To be Fair: There are some limitations to my theory. 1. Timing: your schedule and your portfolio’s schedule may not always coincide perfectly to optimize your pinnacled happiness, however, let’s be honest, there are always substitutes available to meet most needs, especially when we break down our needs and requirements into discreet packets, or quanta. Plus, as we are comparing this scheduling constraint to the all or nothing option, we are certainly better off so this should all be viewed in relative measure. 2. Biblical constraints: I suppose the bible/Koran/etc would frown on such behavior, so the gentiles may have to pilot the experiment, but remember how much religion has changed over the years based on societal shifts…I’m confident the happiness attained by the flock will inspire a revelation of some sort. Isn’t that how Joseph Smith came up with the polygamist revelation in the first place?

Conclusion: Knowing that you are no longer limited by the skills and attributes of one person, all those ‘Dear Diary’ descriptions of the perfect mate should no longer be viewed as unattainable. I think people, in fact, would work harder to both understand themselves and what others have to offer. With our interactions spread across more people, I’m not talking conjugal interactions…you can still maintain monogamy under my system, the fabric of our society would weave tighter and we could be one step closer to world peace.

Comments welcome.


Daniel said...

You had me at conjugal interactions.

ellie said...

Fitzy, I believe the concept you have so elaborately described here is known as friendship. Congratulations: you have just reinvented "having friends."

Interestingly, though, taken to its natural conclusion, your argument suggests that it would be beneficial to decompose our needs as much as possible in order to find the person who most deeply satisfies each discreet need, thus making us happiest. This has at least two troubling potential implications:
1) We become so focused on finding "the right one" for each need that we are now agonizing over finding "the right 27" which, frankly, will require many more diaries.
2) People begin to specialize in their roles, as in any free market, and we lose our ability to fulfill more than one need at a time: Jason Giambis become extinct, and we are overrun with "good listeners" and "boytoys."

In conclusion: Do I think that people having more and closer friends will accomplish world peace? Not without more and closer conjugal interactions it won't.

Sarah said...

Fitz, do you want to be my friend who buys me clothes? Because I need one of those. I am also in the market for a friend who gets free concert tickets and a friend who wants to watch The L Word with me. Conversely, I can be the friend who will eventually introduce you to the guy who said "Inconceivable!" over and over again in The Princess Bride. Is that on your list? If not, what's wrong with you?
Oh my god! I just figured it out! You hang out with me because I have a blog.

Jonathan said...

To Sarah: as my perfect mate would have a blog...that is the need you satisfy. As for my value to you, I'm happy being the one that summarizes the most important points from each month's Men's Health for you.

To Ellie: to your point #2: Is specialization such a bad thing? At least the 'boy toys' can be honest with themselves, stop trying to be something they're not and avoid being average at everything. I know I don't need to explain trade theory to a fellow econ major.

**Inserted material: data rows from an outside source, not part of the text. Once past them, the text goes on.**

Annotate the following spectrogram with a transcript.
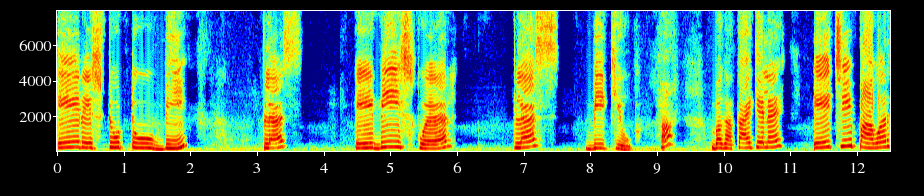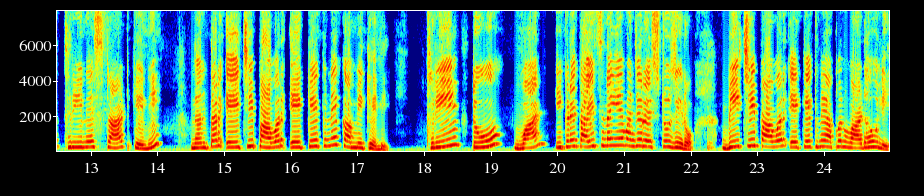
A raise two two B plus A B square plus B cube. हा? बघा काय केलंय? ए ची पॉवर थ्रीने स्टार्ट केली नंतर ए ची पॉवर एक एक ने कमी केली. थ्री टू वन इकडे काहीच नाहीये म्हणजे रेस टू झिरो बी ची पॉवर एक एक ने आपण वाढवली.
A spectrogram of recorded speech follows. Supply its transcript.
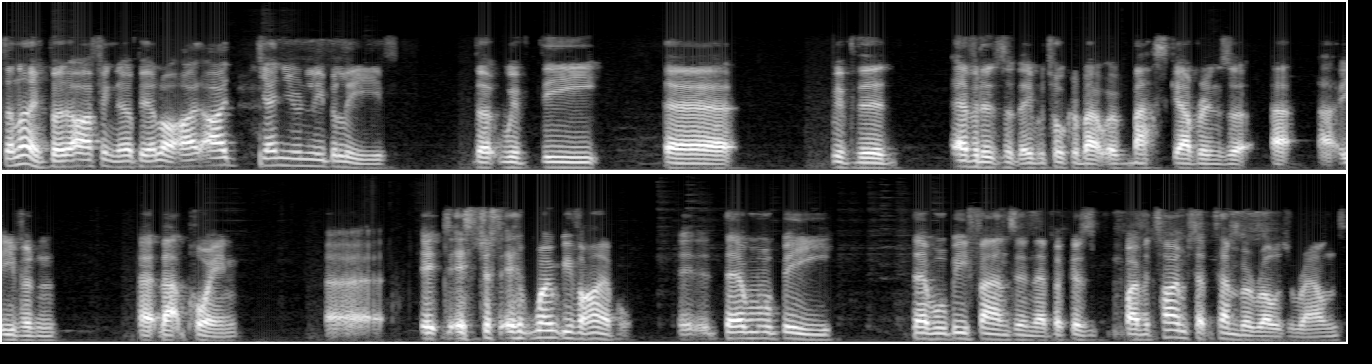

to your point #1:...you may have me on that one, damn you!

Joe said...

Heady stuff, Guys. In the 60's we would have said, "Heavy!" You're way beyond "deepish."